• The task
When the line containing "I want to know" appears in the listing below, set it down along with each later line through the end, exactly as written, and nothing before it.

• Input for this task
##########
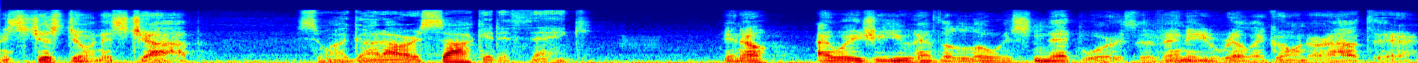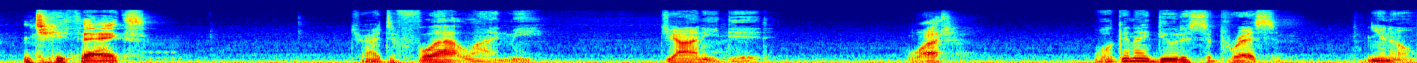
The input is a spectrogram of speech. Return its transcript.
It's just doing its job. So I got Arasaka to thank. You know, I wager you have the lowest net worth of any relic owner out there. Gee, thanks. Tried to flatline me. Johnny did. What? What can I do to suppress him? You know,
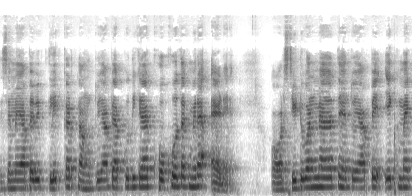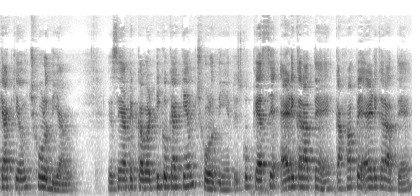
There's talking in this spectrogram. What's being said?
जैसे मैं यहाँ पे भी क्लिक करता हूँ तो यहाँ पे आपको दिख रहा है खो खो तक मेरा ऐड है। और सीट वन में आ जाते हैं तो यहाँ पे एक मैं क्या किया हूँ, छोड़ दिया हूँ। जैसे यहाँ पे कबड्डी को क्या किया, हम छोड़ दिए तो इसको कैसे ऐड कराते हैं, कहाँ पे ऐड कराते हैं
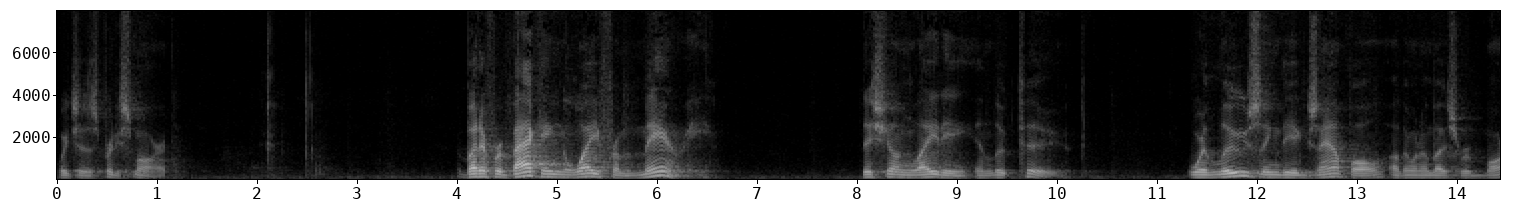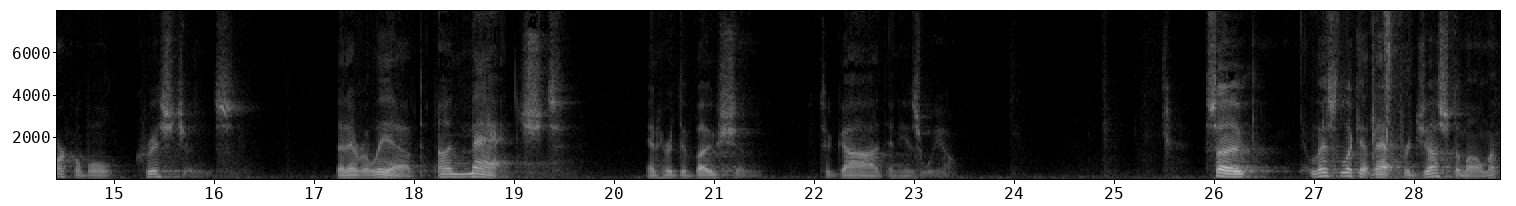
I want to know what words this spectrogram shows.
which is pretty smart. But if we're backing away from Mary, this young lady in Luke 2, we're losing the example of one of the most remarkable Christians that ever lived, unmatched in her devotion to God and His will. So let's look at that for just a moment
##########
• The completed task
I want to know what words this spectrogram shows.
which is pretty smart. But if we're backing away from Mary, this young lady in Luke 2, we're losing the example of one of the most remarkable Christians that ever lived, unmatched in her devotion to God and His will. So let's look at that for just a moment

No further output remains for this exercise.